My great grandfather moved from Sussex to London but having driven through the hamlet where he was born I understand why he later told a census officer he came from Steyning.
We were driving to Worthing and thought we’d like afternoon tea. A sign to Ashworth suggested possibilities but the first we found was a garden centre. The idea was a real tea shop so we drove on. A narrow road to begin with became almost a track before we found the school, a couple of houses and a sign to the church, but no tea shop.
A short distance on was a more important road, so we took that. Three miles on was Steyning. It has a mainly Y-shape, one road in and two roads out, with alleys and minor roads off. The road in was attractive enough but there was nowhere to park. We turned towards the church and as we did so noticed at least the second tea shop. Fortunately there was also a parking bay allowing one hour – plenty of time for tea.
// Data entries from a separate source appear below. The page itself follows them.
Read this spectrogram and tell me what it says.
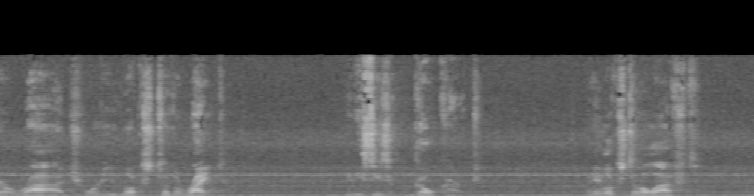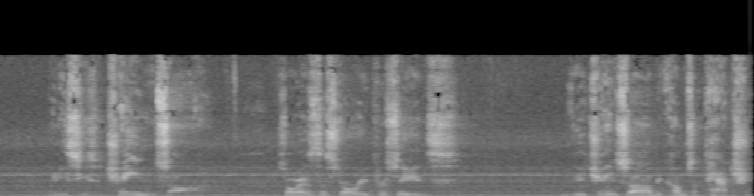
garage where he looks to the right and he sees a go kart. And he looks to the left and he sees a chainsaw. So as the story proceeds, the chainsaw becomes attached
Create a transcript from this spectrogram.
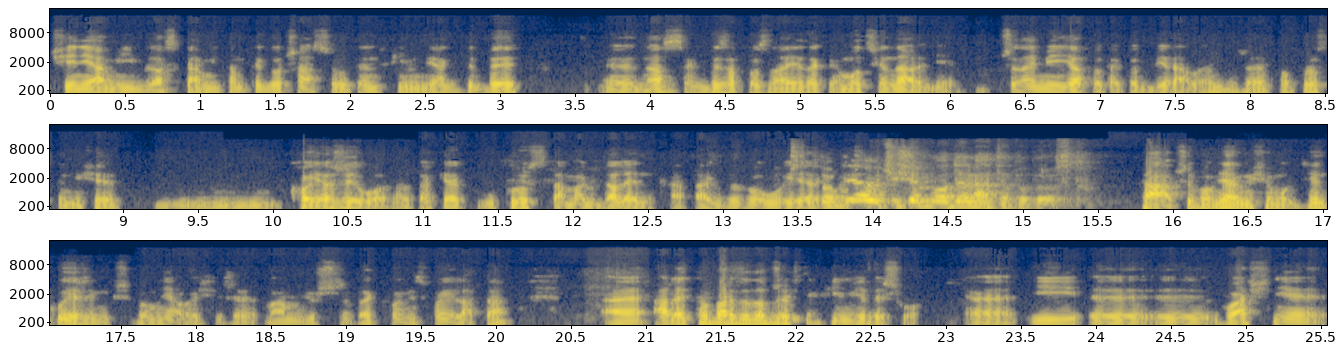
cieniami i blaskami tamtego czasu ten film jak gdyby E, nas jakby zapoznaje tak emocjonalnie. Przynajmniej ja to tak odbierałem, że po prostu mi się mm, kojarzyło, no tak jak u Prusta Magdalenka, tak, wywołuje... Przypomniały ci się młode lata po prostu. Tak, przypomniały mi się, dziękuję, że mi przypomniałeś, że mam już, że tak powiem, swoje lata, e, ale to bardzo dobrze w tym filmie wyszło. E, I właśnie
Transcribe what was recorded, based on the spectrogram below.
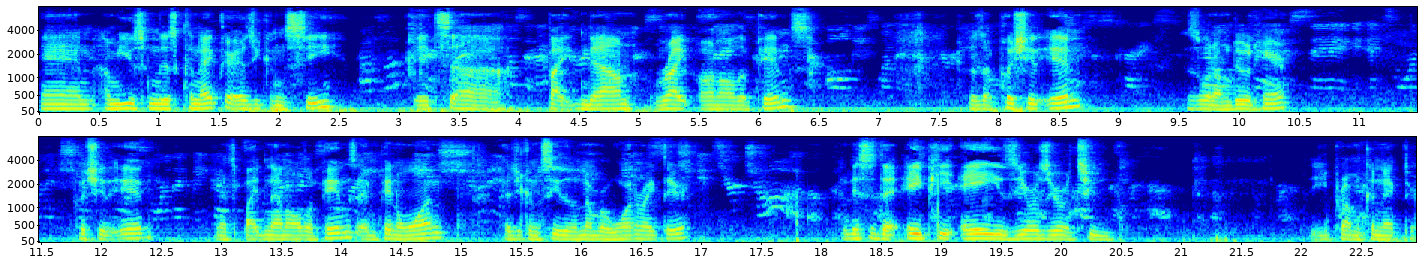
and I'm using this connector. As you can see, it's uh, biting down right on all the pins. As I push it in, this is what I'm doing here. Push it in, and it's biting down all the pins. And pin one, as you can see, the number one right there. And this is the APA 002 the EEPROM connector.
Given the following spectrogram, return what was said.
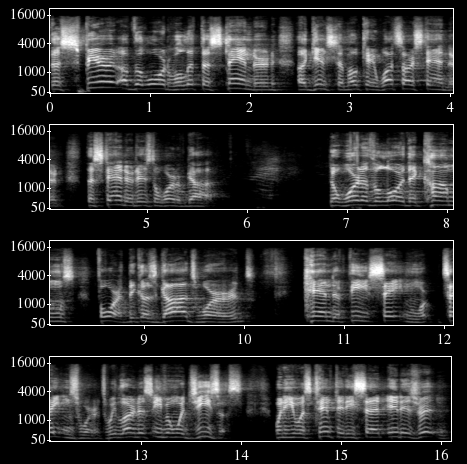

Or was it? The walk back meant passing the old grammar school, established in 1614. A delay for photographs, followed by more at the junction, then the tea shop. It fulfilled all we had hoped for: not only a range of teas (we chose Earl Grey) but also a variety of cakes. A special of the day was rhubarb scone with clotted cream and rhubarb jam. Who could resist? Not us certainly.
A few minutes to wait was well rewarded: warm scones that really lived up to the ‘large’ on the blackboard; enough rhubarb in them and a splendid jam beside. The tea came in a generous old fashioned teapot, of the kind that was repeated on shelves around the tea room. A delicious end to what had seemed a lost cause.
The temptation was to stay for the entire hour, but we resisted. Our reward was a walk past more splendid old buildings, still doing service as shops, banks, estate agents and most of the provision a small town needs. Everyone seemed busy but in no sense rushed.
We filled our hour and drove to the car park opposite the church. The church tower is impressive and promised an interesting interior. Opposite was a statue of the presumed Anglo-Saxon founder: Steyn perhaps. Unfortunately we had no time for further exploring but promised ourselves a return visit before very long.